Start of Block
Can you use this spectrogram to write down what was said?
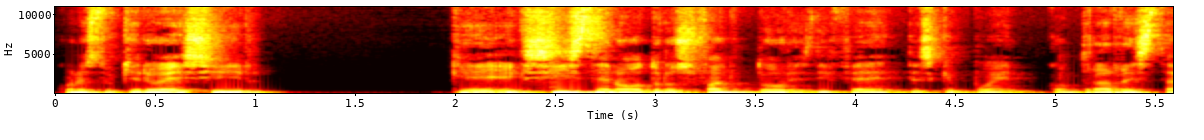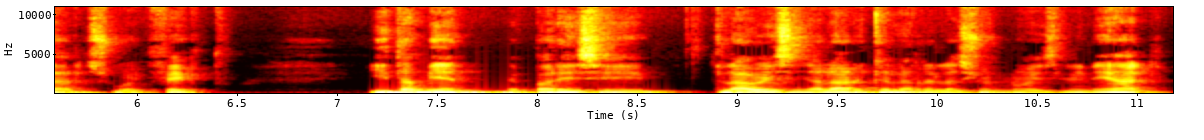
con esto quiero decir que existen otros factores diferentes que pueden contrarrestar su efecto. Y también me parece clave señalar que la relación no es lineal,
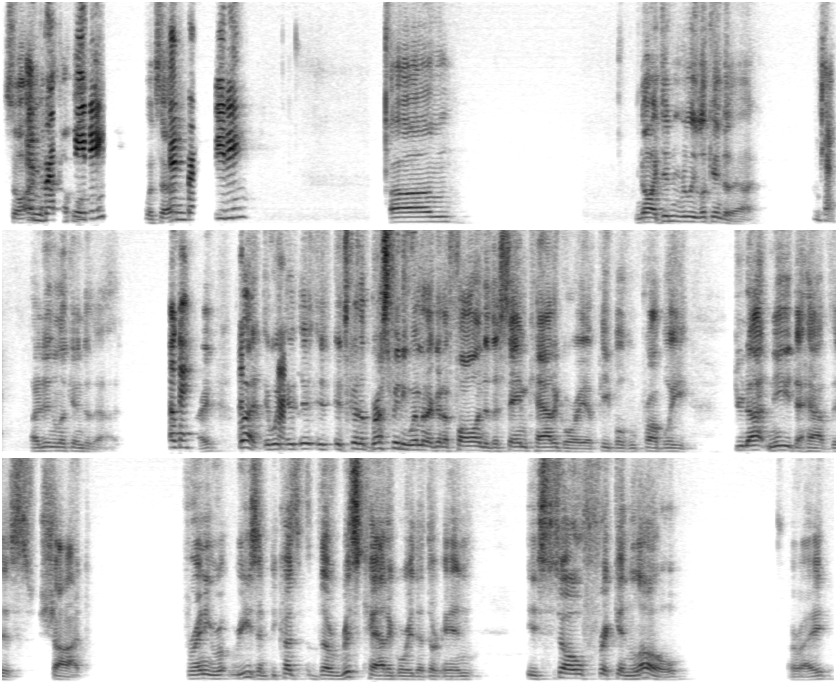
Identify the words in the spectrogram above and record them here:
So and breastfeeding. What's that? And breastfeeding. Um, you know, I didn't really look into that. Okay. I didn't look into that. Okay. Right. But it, it, it, it's going to, breastfeeding women are going to fall into the same category of people who probably do not need to have this shot for any reason because the risk category that they're in is so freaking low. All right.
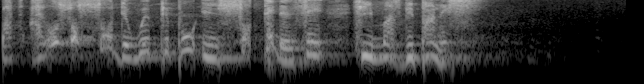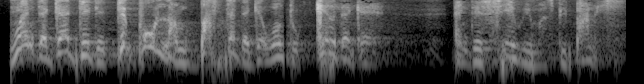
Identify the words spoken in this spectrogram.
But I also saw the way people insulted and say he must be punished. When the girl did it, people lambasted the girl, want to kill the girl. And they say we must be punished.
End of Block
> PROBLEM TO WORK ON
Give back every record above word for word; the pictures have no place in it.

> WRITTEN RESPONSE
Can you use this spectrogram to write down what was said?
con esto quiero decir que existen otros factores diferentes que pueden contrarrestar su efecto. Y también me parece clave señalar que la relación no es lineal,
Identify the words in the spectrogram above and record them here:
So and breastfeeding. What's that? And breastfeeding. Um, you know, I didn't really look into that. Okay. I didn't look into that. Okay. Right. But it, it, it, it's going to, breastfeeding women are going to fall into the same category of people who probably do not need to have this shot for any reason because the risk category that they're in is so freaking low. All right.
Identify the words spoken in this spectrogram.
But I also saw the way people insulted and say he must be punished. When the girl did it, people lambasted the girl, want to kill the girl. And they say we must be punished.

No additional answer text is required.